In the past ten years, the tech industry has been the main promoter of the transition towards a world in which we never own anything, but merely rent our lives from capitalists — from cars to hotels, contract gigs to music to movies to games. The still-dominant big tech companies founded in the 1980s — companies like Apple, IBM, Microsoft, Dell and HP, known for software and hardware primarily — mostly avoided the rentier society game until the past decade, when they realized how much more lucrative it is to rent rather than sell. That's why it’s near-impossible to buy Microsoft Office or Adobe Creative Suite these days — you’ll have to settle to rent them from Microsoft and Adobe, respectively. The business reasoning is simple: If I buy Microsoft Office once, Microsoft only gets my money once; but if I have to pay $10 a month for it for the rest of my life, Microsoft has me hooked. The drug dealers had it right.
Uber, Lyft, AirBnB, Spotify, Netflix, Apple Music, Lime, Spin, Bird, and other gig economy-adjacent companies attest to the Brave New World in which we no longer own our media, but rather rent it constantly. There is even a movement towards rentable clothes: Wired just published a googly-eyed feature hypnotically titled “Just Rent Your Clothes”) reviewing startup Rent the Runway.
Apple’s new offerings for subscriptions include news (Apple News+), television (Apple TV+), and gaming (Apple Arcade); fittingly, they announced these along with a financial instrument, a credit card they plan to offer, perhaps to finance this newly-rented life.

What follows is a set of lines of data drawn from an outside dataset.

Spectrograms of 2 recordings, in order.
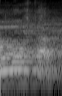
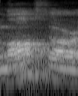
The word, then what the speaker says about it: mustard: Well, I just want a hot dog, no mufta. No what? Like a mufta, the yellow sauce. Oh, mustard, I get it now.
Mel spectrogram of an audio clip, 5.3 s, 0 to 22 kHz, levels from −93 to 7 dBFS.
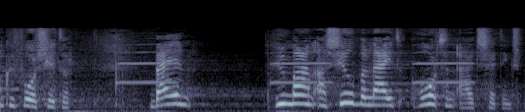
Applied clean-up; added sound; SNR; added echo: none; Wind instrument, woodwind instrument; 16 dB; reverberation time 0.4 s.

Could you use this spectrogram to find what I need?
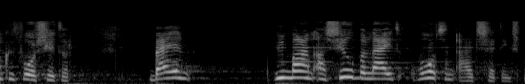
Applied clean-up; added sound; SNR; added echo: neural separator model SepFormer DNS4.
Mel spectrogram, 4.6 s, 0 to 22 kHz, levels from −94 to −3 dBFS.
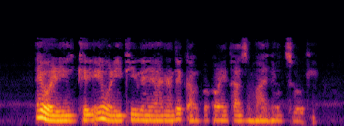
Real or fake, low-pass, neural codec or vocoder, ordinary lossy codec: fake; 7.2 kHz; codec, 16 kHz, 2 kbps, FreqCodec, smaller model; AAC, 24 kbps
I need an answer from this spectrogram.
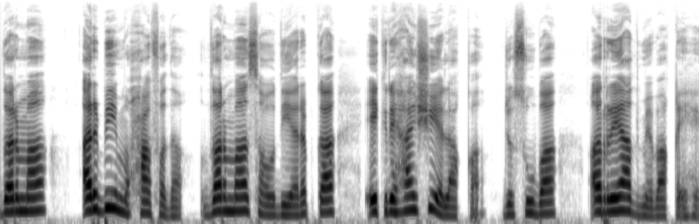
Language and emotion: Urdu, neutral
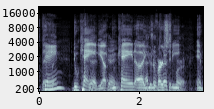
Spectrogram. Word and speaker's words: Duquesne: Hosted at how do you pronounce that? Dunkesk, or I don't know how to pronounce Duquesne? that. Duquesne, Yeah, Duquesne That's University in Pittsburgh, through the championship.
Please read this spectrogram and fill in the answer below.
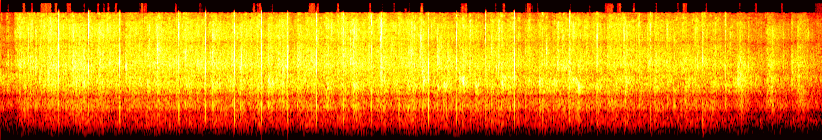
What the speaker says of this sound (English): I'd like you guys to give yourselves a round of applause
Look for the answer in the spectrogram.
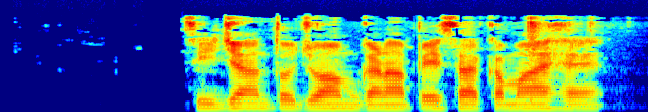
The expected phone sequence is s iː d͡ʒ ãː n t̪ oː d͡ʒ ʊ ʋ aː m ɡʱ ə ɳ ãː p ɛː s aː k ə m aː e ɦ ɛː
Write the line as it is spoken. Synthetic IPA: s iː d͡ʒ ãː n t̪ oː d͡ʒ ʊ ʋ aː m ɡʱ ə ɳ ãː p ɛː s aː k ə m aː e ɦ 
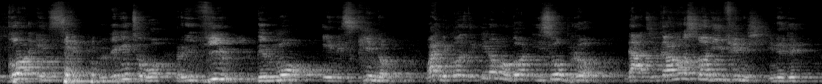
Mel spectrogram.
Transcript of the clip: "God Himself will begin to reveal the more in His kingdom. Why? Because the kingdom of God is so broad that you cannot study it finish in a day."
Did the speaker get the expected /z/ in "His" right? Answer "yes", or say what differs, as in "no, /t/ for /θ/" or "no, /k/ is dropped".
no, /s/ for /z/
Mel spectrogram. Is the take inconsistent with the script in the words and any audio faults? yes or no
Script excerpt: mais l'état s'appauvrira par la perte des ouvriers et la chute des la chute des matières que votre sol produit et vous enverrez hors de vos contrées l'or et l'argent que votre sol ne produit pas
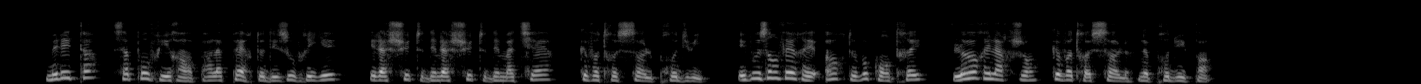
no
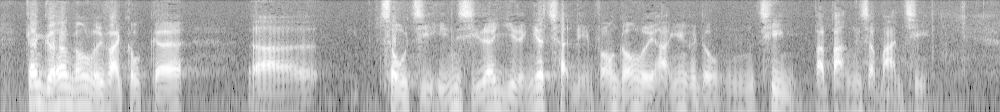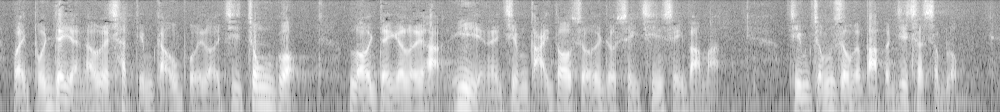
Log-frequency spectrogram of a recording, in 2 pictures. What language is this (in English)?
Cantonese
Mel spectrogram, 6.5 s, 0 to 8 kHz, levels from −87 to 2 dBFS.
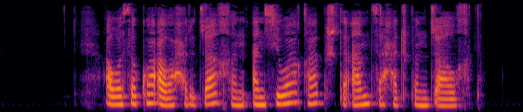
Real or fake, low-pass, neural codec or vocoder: real; 7.2 kHz; none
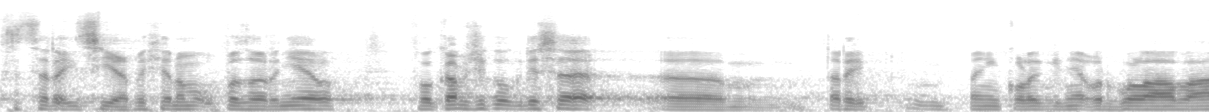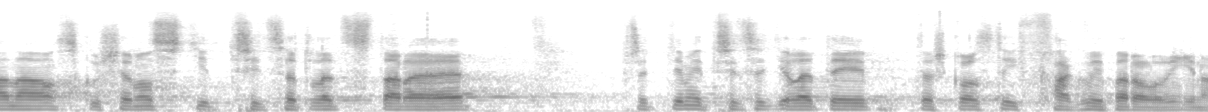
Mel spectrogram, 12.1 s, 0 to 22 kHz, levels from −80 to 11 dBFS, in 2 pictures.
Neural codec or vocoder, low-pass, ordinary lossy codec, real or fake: vocoder, 44.1 kHz, 128 mel bands, Pupu-Vocoder; 14.4 kHz; AAC, 64 kbps; fake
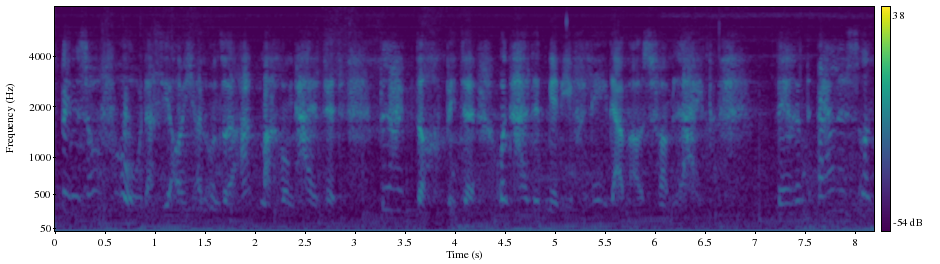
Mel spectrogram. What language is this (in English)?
German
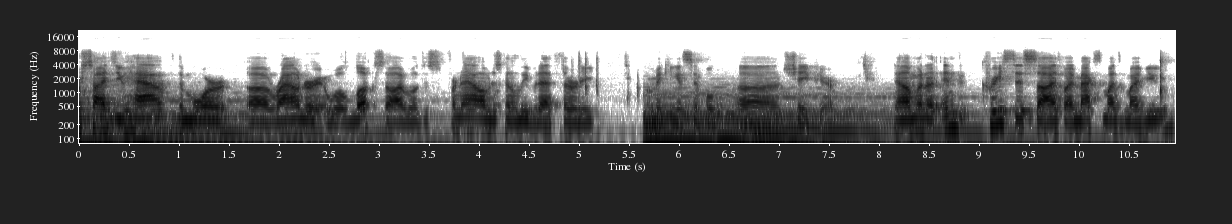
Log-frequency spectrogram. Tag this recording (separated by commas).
Speech, Music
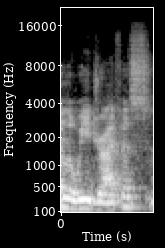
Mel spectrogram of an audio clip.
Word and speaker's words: Louis-Dreyfus: Julia Louis-Dreyfus.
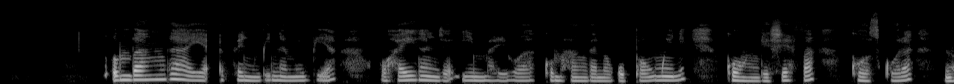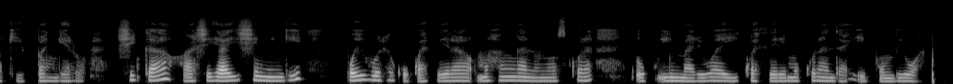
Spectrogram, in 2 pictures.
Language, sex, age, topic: Oshiwambo, female, 25-35, finance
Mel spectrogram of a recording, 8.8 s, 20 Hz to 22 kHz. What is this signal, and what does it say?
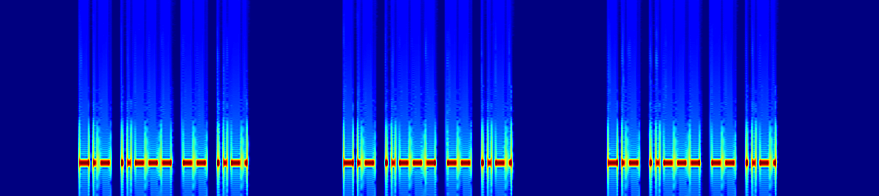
Morse code, heard as a keyed tone, about 34 wpm, 700 Hz. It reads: K2MF K2MF K2MF
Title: Easy Call Signs Repeated 3x - 35wpm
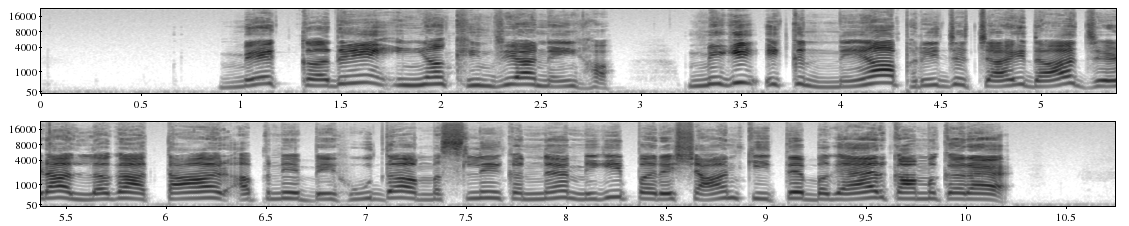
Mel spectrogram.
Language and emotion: Dogri, angry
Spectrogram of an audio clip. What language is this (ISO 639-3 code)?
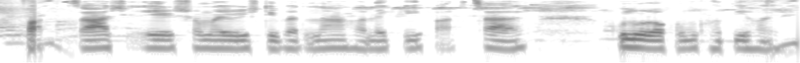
ben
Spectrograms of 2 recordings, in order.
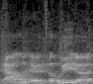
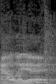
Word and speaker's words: Aaliyah: It's Aaliyah, not Ali A.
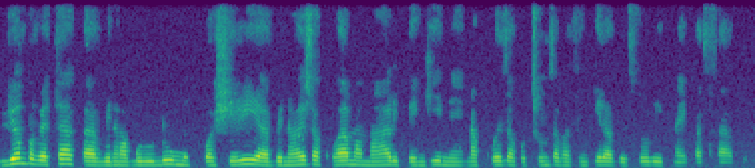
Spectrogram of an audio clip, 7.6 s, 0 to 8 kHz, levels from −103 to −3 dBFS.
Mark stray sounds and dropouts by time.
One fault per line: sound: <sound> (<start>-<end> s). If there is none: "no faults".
no faults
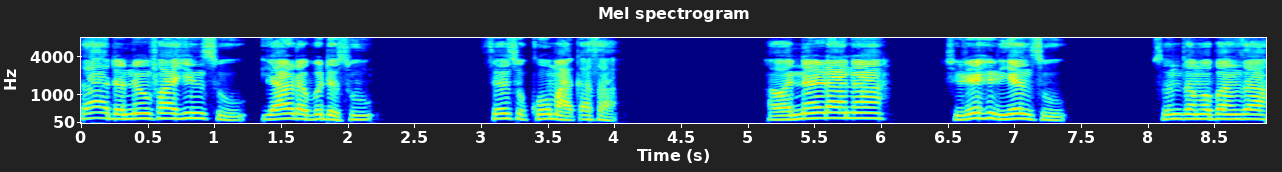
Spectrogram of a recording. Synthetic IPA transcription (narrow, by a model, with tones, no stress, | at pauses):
saː˦ʔa˨dɐ˨nːɪ˦mɸaː˦ɦɪ˦nsu˨jaː˦ɽɐ˨bu˦da˨su˦ | se˦js̬u˨kʷoː˦maː˨kʼɐ˦s̬a̰ː˨ | ʔa˨wɐ˦nːɐ˦nɽaː˦naː˦ | ʃɪ˨ɽeː˦ɦɪ˨ɽjɐ˦nsu˨ | sʊ˦nzɐ˦ma˦bɐ˦nzaː˦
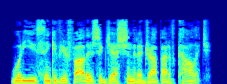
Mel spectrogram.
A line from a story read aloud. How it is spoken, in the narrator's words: Roxy sighed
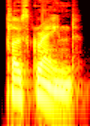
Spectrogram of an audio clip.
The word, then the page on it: close-grained: British English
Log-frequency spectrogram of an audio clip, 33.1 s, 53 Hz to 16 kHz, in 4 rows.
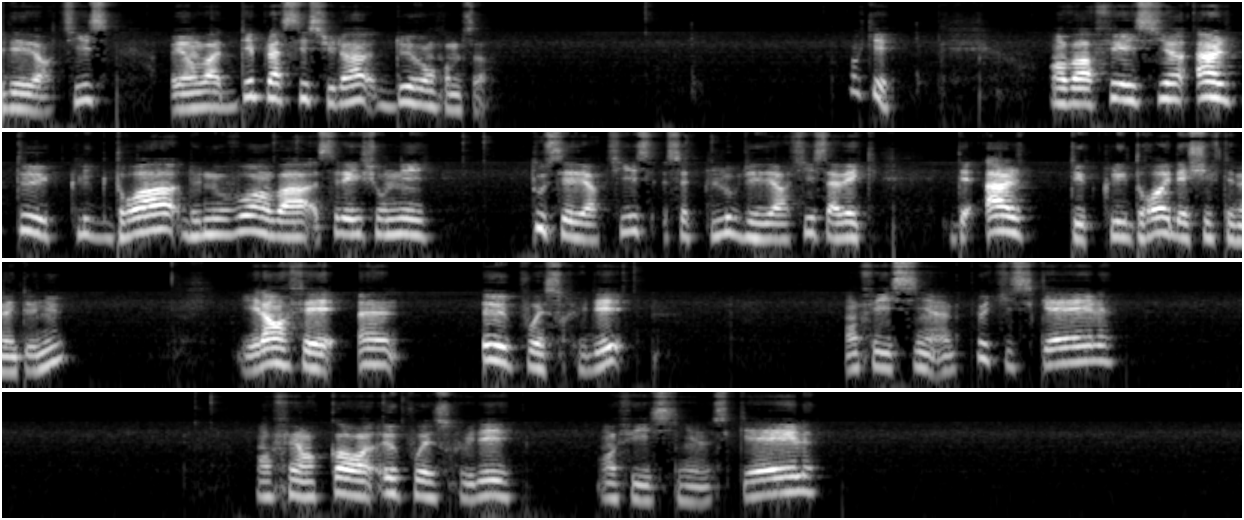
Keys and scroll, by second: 12.5 typing, 19.8 e, 22.4 s, 26.7 shift+e, 27.9 s.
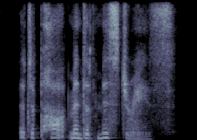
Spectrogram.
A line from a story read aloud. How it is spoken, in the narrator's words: lowered her voice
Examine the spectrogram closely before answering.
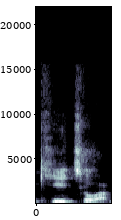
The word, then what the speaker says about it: kichwa: When you're talking about the head, like I said, the head is simply kichwa. The head is simply kichwa, and it's spelled Kichwa.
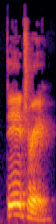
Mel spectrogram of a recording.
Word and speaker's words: Deirdre: It's Deirdre. Defo. No, it's not. I watched Coronation Street. Deirdre Rashid. I mean, is that like a location pronunciation? That's how they say it in the north. Deirdre.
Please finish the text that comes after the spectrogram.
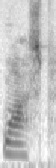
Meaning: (noun) 1. Any of many types of stinging flying insect resembling a hornet 2. Any of the members of suborder Apocrita, excepting the ants (family Formicidae) and bees (clade Anthophila)
- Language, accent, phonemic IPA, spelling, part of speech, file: English, US, /wɑsp/, wasp, noun / verb, En-us-wasp.ogg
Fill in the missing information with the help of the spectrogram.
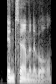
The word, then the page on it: interminable: British English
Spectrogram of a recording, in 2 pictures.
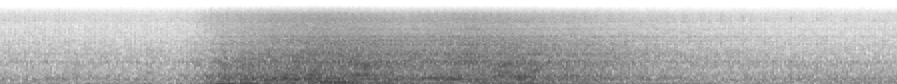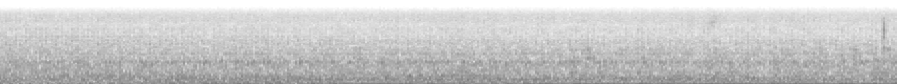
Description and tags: E-type Jaguar, car engine, rev-twice ,mono
E-type Jaguar engine recorded reving twice standing infront of the car hearing more of the engine.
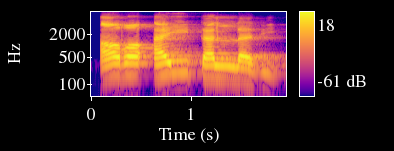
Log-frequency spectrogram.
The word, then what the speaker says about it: أرأيت الذي: যায় আওয়াজটা রো না রয়ের জবরটাকে স্পষ্ট রাখা আরাআইতাল্লাযী প্রত্যেকটা হরফের উচ্চারণ হরকতের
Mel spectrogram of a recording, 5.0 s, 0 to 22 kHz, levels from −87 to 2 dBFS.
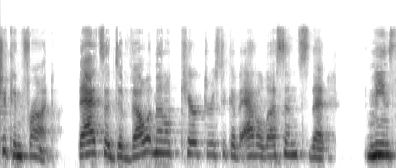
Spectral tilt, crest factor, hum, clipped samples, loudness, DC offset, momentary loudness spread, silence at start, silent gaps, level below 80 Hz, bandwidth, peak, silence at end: -5 dB/octave; 18 dB; none; under 0.1%; -25 LUFS; under 0.1%; 11 LU; 0 s; 4.47-4.53 s; -64 dBFS; 12.5 kHz; -6 dBFS; 0 s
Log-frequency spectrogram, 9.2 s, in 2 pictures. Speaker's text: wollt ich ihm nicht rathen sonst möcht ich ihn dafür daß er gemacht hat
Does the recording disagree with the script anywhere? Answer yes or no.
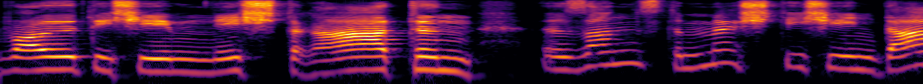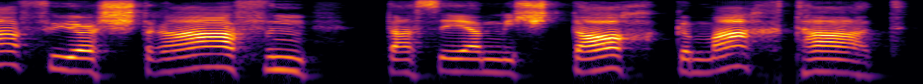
yes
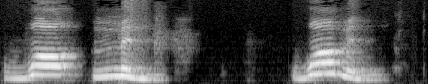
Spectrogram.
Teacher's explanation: Well, the rule in English is this. When you have M-A-N in a word as a second syllable, and you're not stressing it, it's not the main focus when you're pronouncing the word, you don't go man, you go mun, mun. So it's woman, woman.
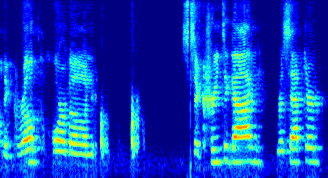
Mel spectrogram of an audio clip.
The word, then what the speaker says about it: secretagogue: It binds to what's called the growth hormone secretagogue receptor, like synagogue, but secretagogue.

Each of these subscriptions offers an instance in which the consumer rents a product from Apple, never quite owning it outright — something you can already do with their phones, interestingly.
With news, at least, that sort of makes sense: owning a newspaper is a futile endeavor, expired the next week. (Note: Apple News has other, serious problems unrelated to the rentier model and more related to the massive cut they take from publishers, but that is another article.) But with gaming and television, it suggests the company has fully succumbed to this new labor model.
Rentier society should scare us inasmuch as it presages a dystopian future in which we permanently rent the fruits of our existence from corporate overlords. Such a scenario is particularly frightening in cases in which said companies are either poorly regulated — meaning they become, instantly, adroit exploiters of their customers — or in which oligopolies and monopolies exist, thereby keeping prices too high and trapping consumers. Such a situation already exists among internet service provider companies, which have essentially colluded to carve up the United States’ different regions so that they can exploit and profit each with maximum efficiency while avoiding investing in infrastructure except at a bare minimum. The rapidly-contracting cell phone industry is currently doing the same.
The biggest fear of rentier world, though, comes if the tech industry continues to consolidate — if there becomes no alternative to rentier society, and a few trillion-dollar companies control our lives. Then, existence would become extremely pricey. Imagine if clothes, cars, bikes, scooters, entertainment, news, utilities, homes, communication access, video games, beds, furniture, even our access to job boards (hello, Linkedin Premium) were rented. Maybe that company will be Apple. Maybe we’ll get billed for our lives on our new Apple credit cards, and we will run up debts to the company that we can’t pay once the next metaphorical Dust Bowl wipes us out. What Steinbeck wrote of the banks applies to Apple, too: When the monster stops growing, it dies. It can't stay one size. It needs more money.